Fig. 4.5
figure 5

Global SF6 emission levels from literature-reported scenarios and the LDF pathways derived in this study

Fig. 4.6
figure 6

Global tetrafluoromethane (CF4) emissions from the collection of assessed literature-reported scenarios and the LDF pathways derived in this study

Aerosols have an important temporary masking effect on GHG-induced warming. The most important anthropogenically emitted aerosol coolant in the climate system is sulfur dioxide or SOX. With higher fuel standards and concerns about local air pollution, future SOX emissions are projected to be substantially lower than current levels. In fact, most emission inventories assume that SOX emissions peaked in the 1990s. Therefore, even in the most high-fossil-fuel-emitting reference scenarios, SOX emissions are projected to decrease. Asia produces by far the most SOX emissions of any continent because of the coal-fuelled power plants in China and India. In the 2.0 °C Scenario, our quantile regression method sets sulfate aerosol emissions at levels in between those in the SSP1 2.6 and SSP1 1.9 scenarios, whereas in the 1.5 °C Scenario, the level is even lower.

Similarly, the projected emissions of NOX, which is largely a by-product of fossil fuel burning, are highest in Asia. In the derived 1.5 °C and 2.0 °C Scenarios, NOX levels are between the levels in the SSP1 2.6 and SSP1 1.9 scenarios for most of the twenty-first century (Figs. 4.7 and 4.8).

Fig. 4.7
figure 7

Global and regional sulfate dioxide (SOX) emissions in the literature-reported scenarios considered and the LDF pathways derived in this study

Fig. 4.8
figure 8

Global and regional nitrate aerosol (NOX) emissions in the literature-reported scenarios considered and the LDF pathways derived in this study

Black and organic carbon emissions are also accruing substantially in the Middle East and Africa, largely from biomass burning (Figs. 4.9 and 4.10). Similar to other aerosol emissions, black and organic carbon emissions are projected to decrease. Although black carbon is a substantial warming agent, organic carbon is a net coolant. Because both species are often co-emitted, the net effect of policies to reduce black carbon do not have as large a mitigation benefit as might be initially assumed. This is because a reduction in the processes and activities that produce black carbon emissions will also lead to lower organic carbon emissions, partially offsetting both the warming and cooling effects. The emissions projected as part of the IMAGE model SSP1 2.6 and SSP1 1.9 scenarios are very low compared with those in other studies. Furthermore, the correlation between fossil CO2 emissions and black or organic carbon is less pronounced than the correlations of fossil CO2 with other aerosols, such as NOX and SOX, partly because it results from biomass burning, which is not related to the burning of fossil fuels.

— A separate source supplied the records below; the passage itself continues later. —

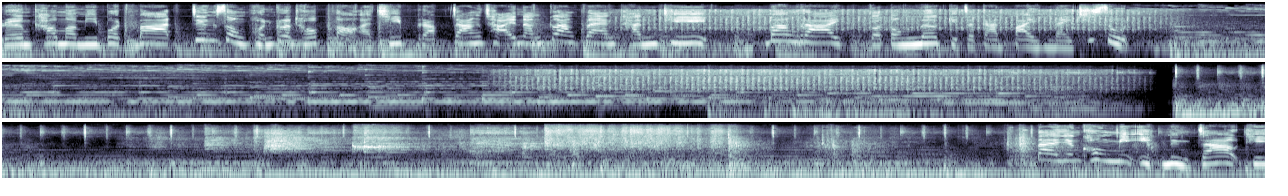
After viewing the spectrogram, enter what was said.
เริ่มเข้ามามีบทบาท จึงส่งผลกระทบต่ออาชีพรับจ้างฉายหนังกลางแปลงทันที บางรายก็ต้องเลิกกิจการไปในที่สุด หนึ่งเจ้าที่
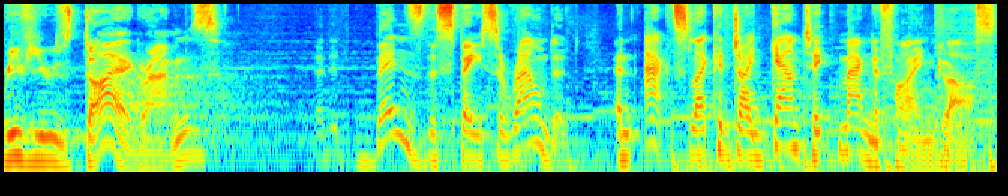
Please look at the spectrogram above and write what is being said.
We've used diagrams that it bends the space around it and acts like a gigantic magnifying glass.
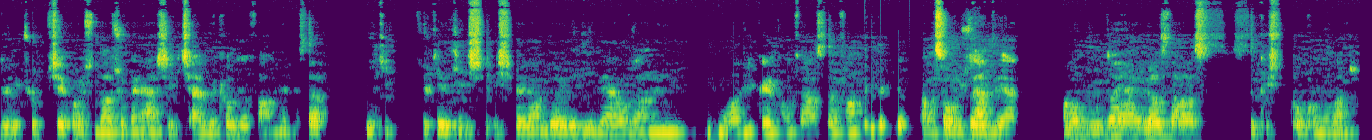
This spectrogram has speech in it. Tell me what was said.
dönüp çok bir şey yapamıyorsun. Daha çok hani her şey içeride kalıyor falan. Mesela ilk Türkiye'deki iş, işverende öyle değil yani. O zaman hani Amerika'ya konferanslara falan da gidebiliyorduk. Ama o güzeldi yani. Ama burada yani biraz daha sıkıştık o konular.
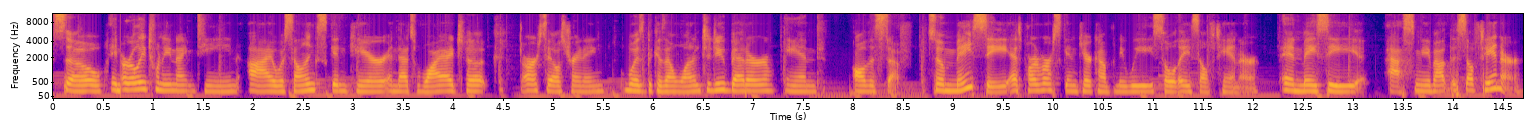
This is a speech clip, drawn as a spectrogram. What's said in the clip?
So in early 2019, I was selling skincare, and that's why I took our sales training was because I wanted to do better and all this stuff. So Macy, as part of our skincare company, we sold a self tanner, and Macy asked me about the self tanner,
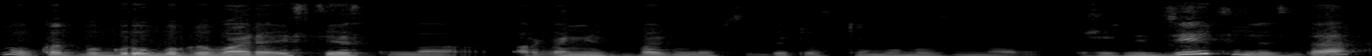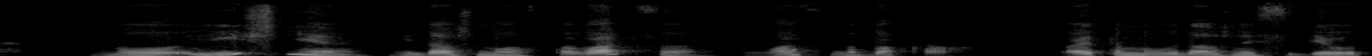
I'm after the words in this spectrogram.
Ну, как бы, грубо говоря, естественно, организм возьмет себе то, что ему нужно на жизнедеятельность, да, но лишнее не должно оставаться у вас на боках. Поэтому вы должны себе вот,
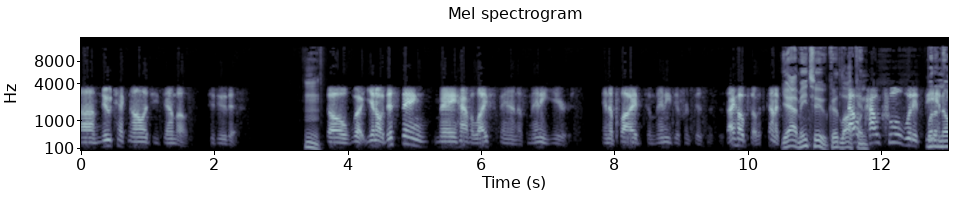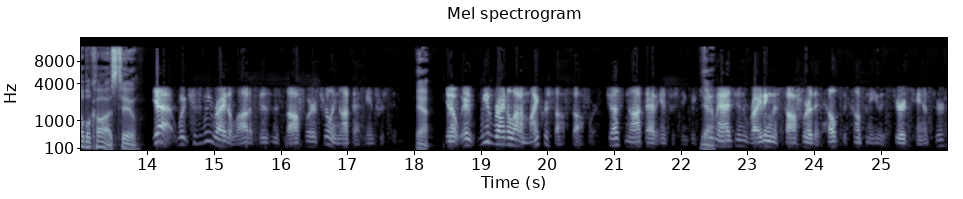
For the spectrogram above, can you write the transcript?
um, new technology demos to do this. Hmm. So, you know, this thing may have a lifespan of many years. and applied to many different businesses. I hope so. It's kind of Yeah, me too. Good luck. how, how cool would it be? what a noble cause, too. Yeah, because we write a lot of business software. It's really not that interesting. Yeah. You know, it, we write a lot of Microsoft software. Just not that interesting. But can Yeah. you imagine writing the software that helped the company that cured cancer?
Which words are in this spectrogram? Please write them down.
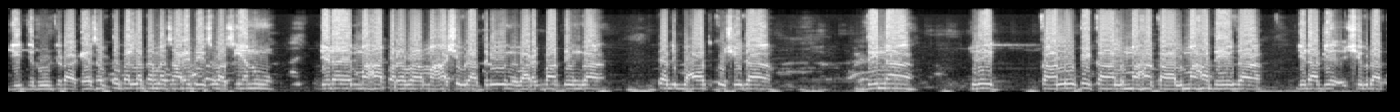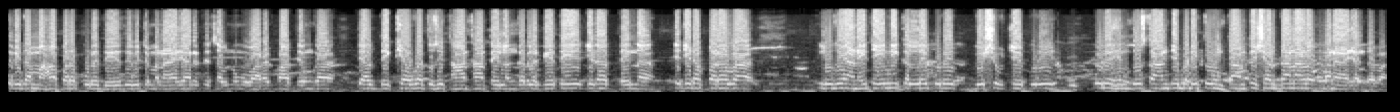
ਜੀ ਜਰੂਰ ਚੜਾ ਕੇ ਸਭ ਤੋਂ ਪਹਿਲਾਂ ਤਾਂ ਮੈਂ ਸਾਰੇ ਦੇਸ਼ ਵਾਸੀਆਂ ਨੂੰ ਜਿਹੜਾ ਇਹ ਮਹਾਪਰਵ ਆ, ਮਹਾਸ਼ਿਵਰਾਤਰੀ ਦੀ ਮੁਬਾਰਕਬਾਦ ਦੇਵਾਂਗਾ ਤੇ ਅੱਜ ਬਹੁਤ ਖੁਸ਼ੀ ਦਾ ਦਿਨ ਆ ਜਿਹੜੇ ਕਾਲੋ ਕੇ ਕਾਲ ਮਹਾਕਾਲ ਮਹਾਦੇਵ ਦਾ ਜਿਹੜਾ ਅੱਜ ਸ਼ਿਵਰਾਤਰੀ ਦਾ ਮਹਾਪਰਵ ਪੂਰੇ ਦੇਸ਼ ਦੇ ਵਿੱਚ ਮਨਾਇਆ ਜਾ ਰਿਹਾ ਤੇ ਸਭ ਨੂੰ ਮੁਬਾਰਕਬਾਦ ਦੇਵਾਂਗਾ ਤੇ ਅੱਜ ਦੇਖਿਆ ਹੋਊਗਾ ਤੁਸੀਂ ਥਾਂ ਥਾਂ ਤੇ ਲੰਗਰ ਲੱਗੇ ਤੇ ਇਹ ਜਿਹੜਾ ਦਿਨ ਆ, ਇਹ ਜਿਹੜਾ ਪਰਵ ਆ ਲੁਧਿਆਣੇ 'ਚ ਹੀ ਨਹੀਂ ਇਕੱਲੇ ਪੂਰੇ ਵਿਸ਼ਵ 'ਚ ਪੂਰੀ ਪੂਰੇ ਹਿੰਦੁਸਤਾਨ 'ਚ ਬੜੀ ਧੂਮਧਾਮ ਤੇ ਸ਼ਰਧਾ ਨਾਲ ਮਨਾਇਆ ਜਾਂਦਾ ਵਾ।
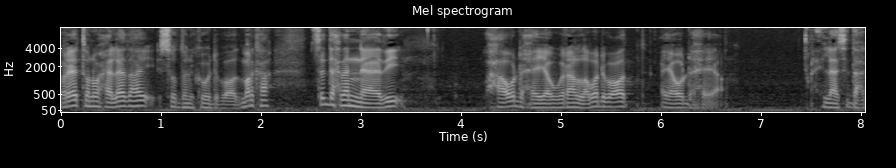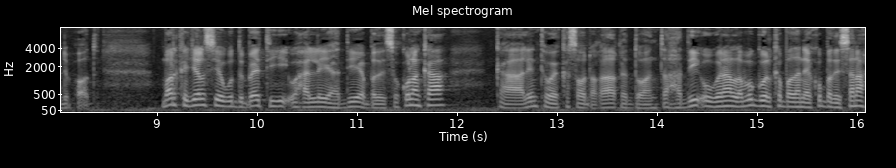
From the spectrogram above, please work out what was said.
Waxay leedahay soddon kow marka saddexdan naadi waxaa udhexeeya ugu yaraan laba dhibcood ayaa udhexeeya ilaa saddex dhibcood. Marka chelsea ugu dambeetii waxaa leeyahay haddii ay badiso kulanka kaalinta way ka soo dhaqaaqi doonta haddii uu ganaan laba gool ka badan ee ku badisana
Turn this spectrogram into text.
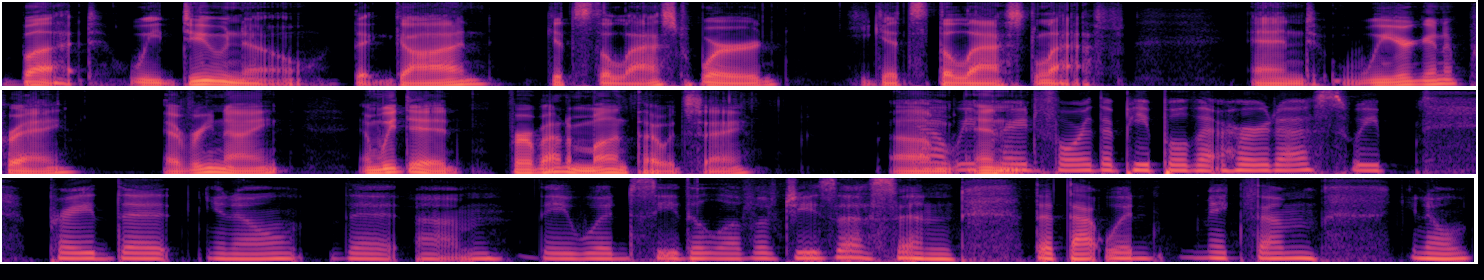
but we do know that God gets the last word, He gets the last laugh, and we are going to pray every night, and we did for about a month, I would say. Um, yeah, we and, prayed for the people that hurt us. We prayed that you know that um, they would see the love of Jesus and that that would make them, you know,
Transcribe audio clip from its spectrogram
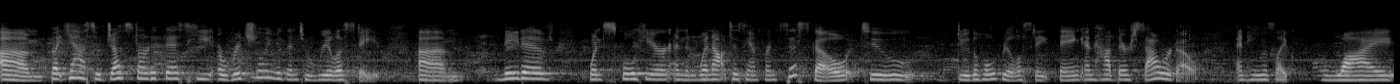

Therefore, with our quantile regression method, the black carbon and organic carbon emission pathways are not as low as those found in the lower SSP scenarios (see Figs. 4.9 and 4.10).

Fig. 4.9
figure 9

Global and regional black carbon BC emissions in the literature-reported scenarios considered and the LDF pathways derived in this study

Fig. 4.10
figure 10

Global and regional organic carbon OC emissions in the literature-reported scenarios considered and the LDF pathways derived in this study

For Tabular overview of three scenarios see Annex